Task description:
Each record that follows is to be duplicated exactly, though its pictures are not.

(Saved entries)
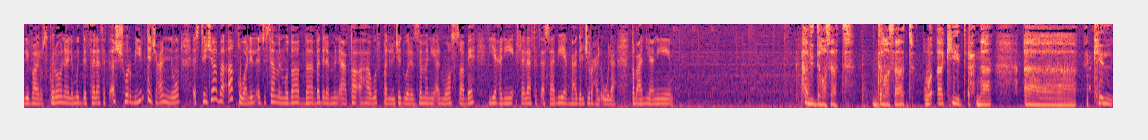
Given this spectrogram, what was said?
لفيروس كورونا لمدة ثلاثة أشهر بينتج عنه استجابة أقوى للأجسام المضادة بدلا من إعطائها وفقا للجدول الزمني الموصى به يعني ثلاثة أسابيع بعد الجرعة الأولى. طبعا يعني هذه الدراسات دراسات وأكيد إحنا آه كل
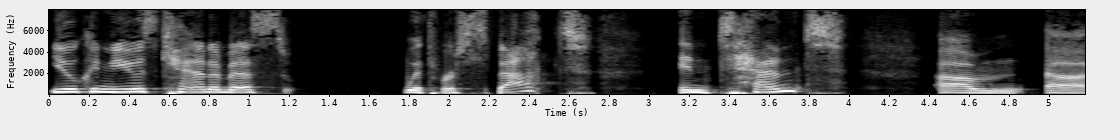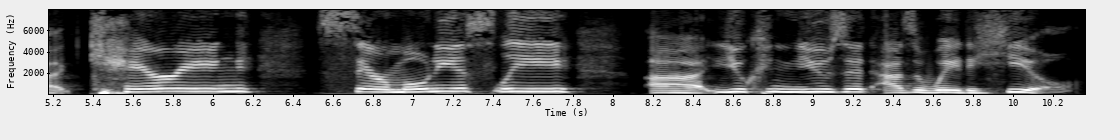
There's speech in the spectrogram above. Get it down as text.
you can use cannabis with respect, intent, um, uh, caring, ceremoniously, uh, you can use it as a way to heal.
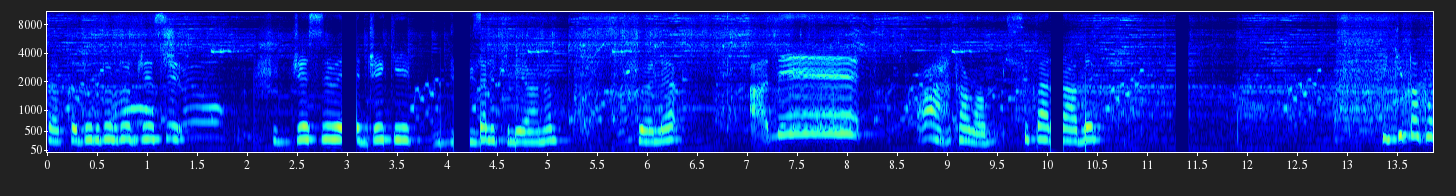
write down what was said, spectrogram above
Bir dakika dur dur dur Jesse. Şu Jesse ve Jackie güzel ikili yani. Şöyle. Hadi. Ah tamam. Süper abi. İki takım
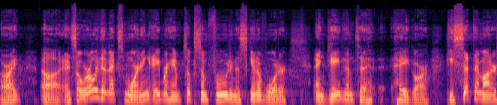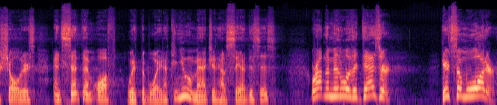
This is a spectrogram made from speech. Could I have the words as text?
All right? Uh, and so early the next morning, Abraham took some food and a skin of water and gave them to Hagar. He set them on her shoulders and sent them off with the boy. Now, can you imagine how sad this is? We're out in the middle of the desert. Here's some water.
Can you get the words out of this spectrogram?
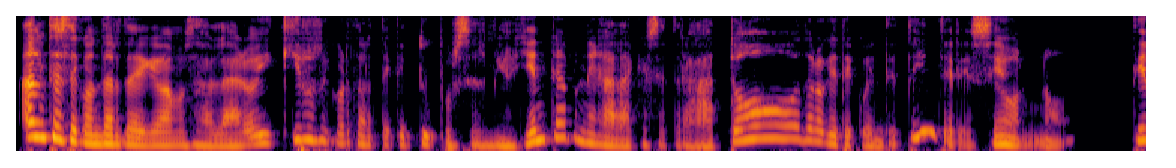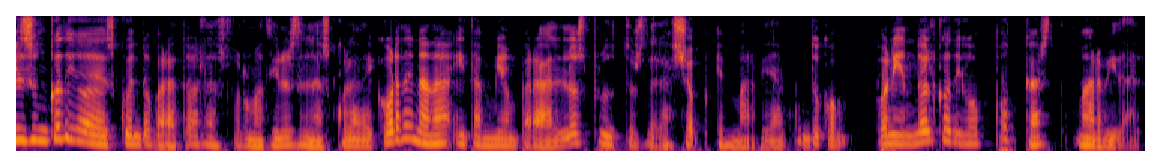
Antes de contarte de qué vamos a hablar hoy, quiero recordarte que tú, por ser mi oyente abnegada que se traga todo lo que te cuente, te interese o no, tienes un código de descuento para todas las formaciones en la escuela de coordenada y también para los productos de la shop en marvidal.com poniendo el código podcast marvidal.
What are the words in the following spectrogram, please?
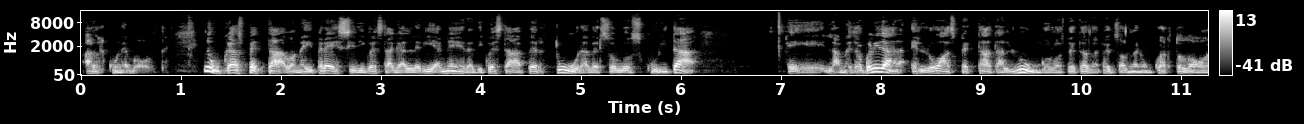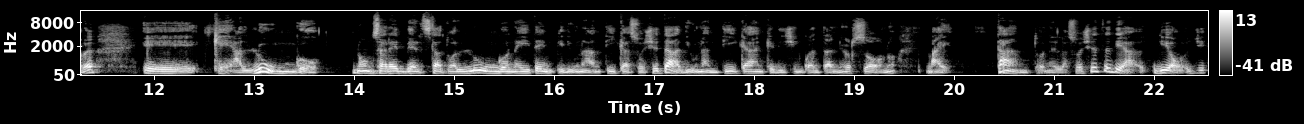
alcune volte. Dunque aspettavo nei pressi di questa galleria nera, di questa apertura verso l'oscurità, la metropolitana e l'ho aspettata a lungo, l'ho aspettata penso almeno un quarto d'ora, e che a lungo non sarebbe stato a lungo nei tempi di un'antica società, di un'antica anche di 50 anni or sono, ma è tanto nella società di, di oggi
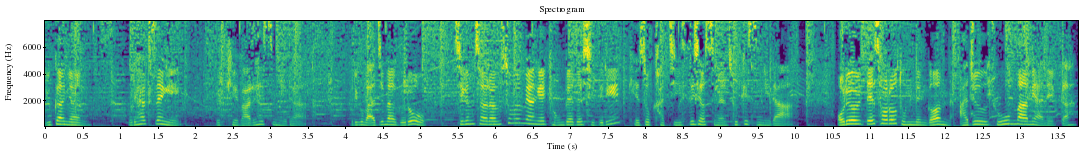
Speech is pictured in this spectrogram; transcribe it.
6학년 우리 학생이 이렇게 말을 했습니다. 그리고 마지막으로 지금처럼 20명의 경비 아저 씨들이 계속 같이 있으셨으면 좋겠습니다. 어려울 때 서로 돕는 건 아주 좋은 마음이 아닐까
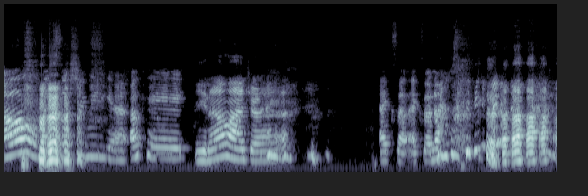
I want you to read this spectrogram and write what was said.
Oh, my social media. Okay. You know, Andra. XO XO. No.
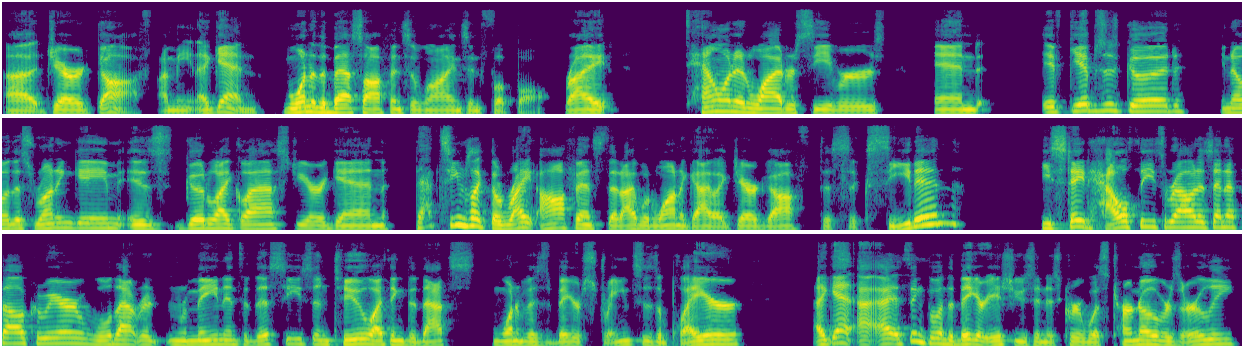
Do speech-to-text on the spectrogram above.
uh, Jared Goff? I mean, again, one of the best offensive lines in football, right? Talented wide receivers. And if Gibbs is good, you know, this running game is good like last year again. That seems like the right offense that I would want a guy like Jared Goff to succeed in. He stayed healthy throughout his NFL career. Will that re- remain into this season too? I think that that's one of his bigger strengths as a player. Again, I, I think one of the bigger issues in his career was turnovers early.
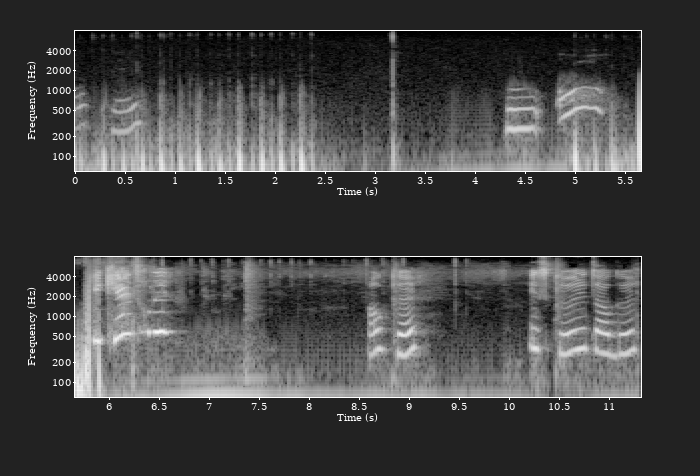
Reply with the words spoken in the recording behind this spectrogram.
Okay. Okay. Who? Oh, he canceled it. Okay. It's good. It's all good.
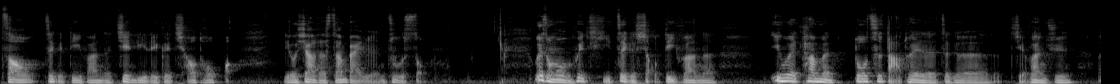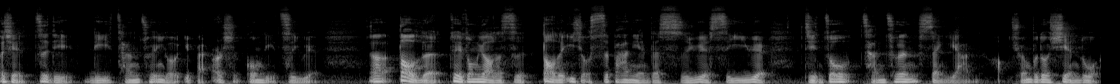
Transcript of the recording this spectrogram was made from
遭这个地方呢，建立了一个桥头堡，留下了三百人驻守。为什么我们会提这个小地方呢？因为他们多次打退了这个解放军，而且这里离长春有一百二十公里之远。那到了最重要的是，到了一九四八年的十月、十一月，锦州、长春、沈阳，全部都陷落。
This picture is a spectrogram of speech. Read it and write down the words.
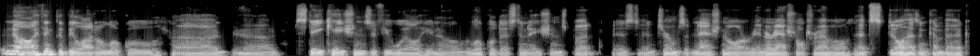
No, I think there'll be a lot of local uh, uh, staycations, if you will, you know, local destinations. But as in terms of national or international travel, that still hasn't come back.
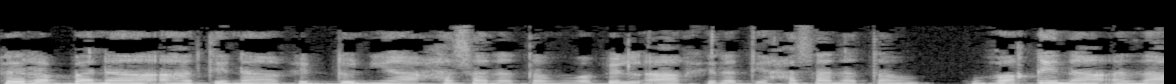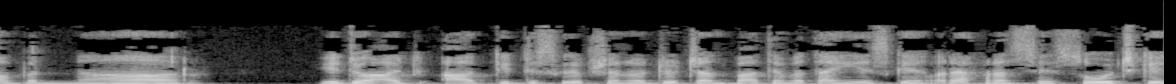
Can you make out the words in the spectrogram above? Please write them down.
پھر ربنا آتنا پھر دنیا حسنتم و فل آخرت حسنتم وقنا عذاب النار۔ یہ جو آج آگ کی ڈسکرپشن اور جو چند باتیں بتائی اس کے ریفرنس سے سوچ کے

The answer:
Given this spectrogram, what was said?
لفيروس كورونا لمدة ثلاثة أشهر بينتج عنه استجابة أقوى للأجسام المضادة بدلا من إعطائها وفقا للجدول الزمني الموصى به يعني ثلاثة أسابيع بعد الجرعة الأولى. طبعا يعني هذه الدراسات دراسات وأكيد إحنا آه كل
There's speech in the spectrogram above. Get it down as text.
you can use cannabis with respect, intent, um, uh, caring, ceremoniously, uh, you can use it as a way to heal.
write down what was said, spectrogram above
Bir dakika dur dur dur Jesse. Şu Jesse ve Jackie güzel ikili yani. Şöyle. Hadi. Ah tamam. Süper abi. İki takım
This is a spectrogram made from speech. Could I have the words as text?
All right? Uh, and so early the next morning, Abraham took some food and a skin of water and gave them to Hagar. He set them on her shoulders and sent them off with the boy. Now, can you imagine how sad this is? We're out in the middle of the desert. Here's some water.
Can you get the words out of this spectrogram?
Antes de contarte de qué vamos a hablar hoy, quiero recordarte que tú, por ser mi oyente abnegada que se traga todo lo que te cuente, te interese o no, tienes un código de descuento para todas las formaciones en la escuela de coordenada y también para los productos de la shop en marvidal.com poniendo el código podcast marvidal.
What are the words in the following spectrogram, please?
alcune volte. Dunque aspettavo nei pressi di questa galleria nera, di questa apertura verso l'oscurità, la metropolitana e l'ho aspettata a lungo, l'ho aspettata penso almeno un quarto d'ora, e che a lungo non sarebbe stato a lungo nei tempi di un'antica società, di un'antica anche di 50 anni or sono, ma è tanto nella società di, di oggi
Speech is pictured in this spectrogram; transcribe it.
6학년 우리 학생이 이렇게 말을 했습니다. 그리고 마지막으로 지금처럼 20명의 경비 아저 씨들이 계속 같이 있으셨으면 좋겠습니다. 어려울 때 서로 돕는 건 아주 좋은 마음이 아닐까
I want you to read this spectrogram and write what was said.
Oh, my social media. Okay. You know, Andra. XO XO. No.
Do speech-to-text on the spectrogram above.
uh, Jared Goff? I mean, again, one of the best offensive lines in football, right? Talented wide receivers. And if Gibbs is good, you know, this running game is good like last year again. That seems like the right offense that I would want a guy like Jared Goff to succeed in. He stayed healthy throughout his NFL career. Will that re- remain into this season too? I think that that's one of his bigger strengths as a player. Again, I, I think one of the bigger issues in his career was turnovers early.
Reply with the words spoken in the recording behind this spectrogram.
Okay. Okay. Who? Oh, he canceled it. Okay. It's good. It's all good.
Transcript of the recording this spectrogram was made from
遭这个地方呢，建立了一个桥头堡，留下了三百人驻守。为什么我们会提这个小地方呢？因为他们多次打退了这个解放军，而且这里离长春有一百二十公里之远。那到了最重要的是，到了一九四八年的十月、十一月，锦州、长春、沈阳，全部都陷落。
This picture is a spectrogram of speech. Read it and write down the words.
No, I think there'll be a lot of local uh, uh, staycations, if you will, you know, local destinations. But as in terms of national or international travel, that still hasn't come back.
Can you make out the words in the spectrogram above? Please write them down.
پھر ربنا آتنا پھر دنیا حسنتم و فل آخرت حسنتم وقنا عذاب النار۔ یہ جو آج آگ کی ڈسکرپشن اور جو چند باتیں بتائی اس کے ریفرنس سے سوچ کے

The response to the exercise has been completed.